(Recorded information begins)

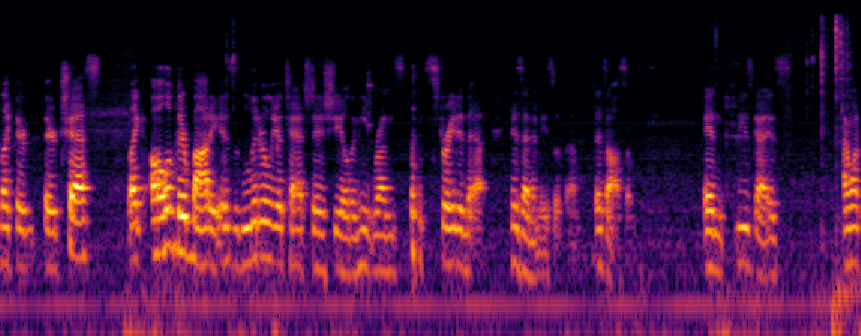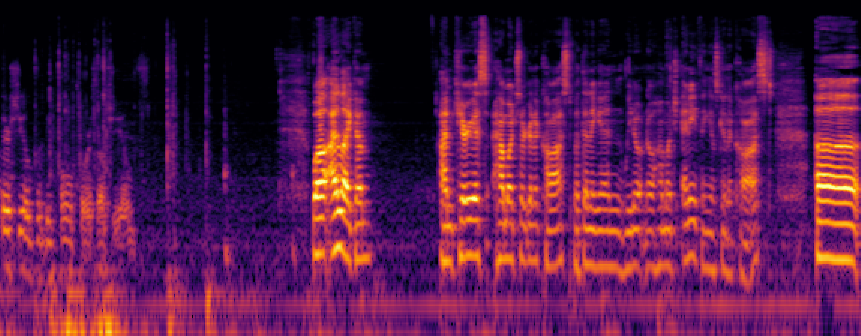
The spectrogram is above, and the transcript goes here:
like their their chest, like all of their body is literally attached to his shield, and he runs straight into his enemies with them. It's awesome. And these guys, I want their shields to be full torso shields. Well, I like them. I'm curious how much they're going to cost, but then again, we don't know how much anything is going to cost. Uh,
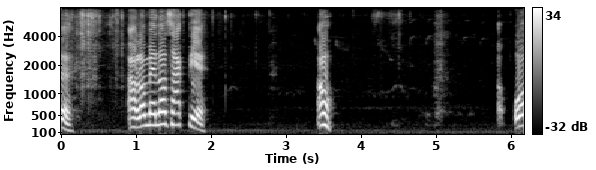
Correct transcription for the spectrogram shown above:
ออ้าวแล้วแม่นเราซักเตี๋ยเอ้าเอาโอ้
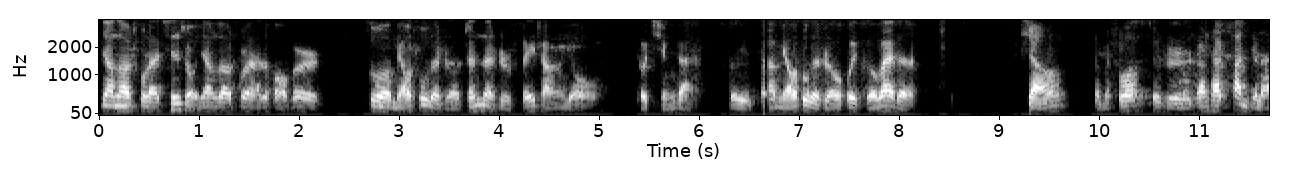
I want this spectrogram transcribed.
酿造出来、亲手酿造出来的宝贝儿做描述的时候，真的是非常有有情感，所以他描述的时候会格外的想怎么说，就是让他看起来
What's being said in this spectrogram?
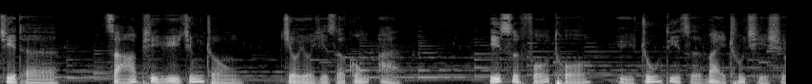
记得《杂譬喻经》中就有一则公案：一次佛陀与诸弟子外出乞食，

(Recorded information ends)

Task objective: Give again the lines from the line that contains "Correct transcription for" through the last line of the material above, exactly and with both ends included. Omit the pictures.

Written solution:
Correct transcription for the spectrogram shown above:
ออ้าวแล้วแม่นเราซักเตี๋ยเอ้าเอาโอ้
I want this spectrogram transcribed.
酿造出来、亲手酿造出来的宝贝儿做描述的时候，真的是非常有有情感，所以他描述的时候会格外的想怎么说，就是让他看起来
What's being said in this spectrogram?
记得《杂譬喻经》中就有一则公案：一次佛陀与诸弟子外出乞食，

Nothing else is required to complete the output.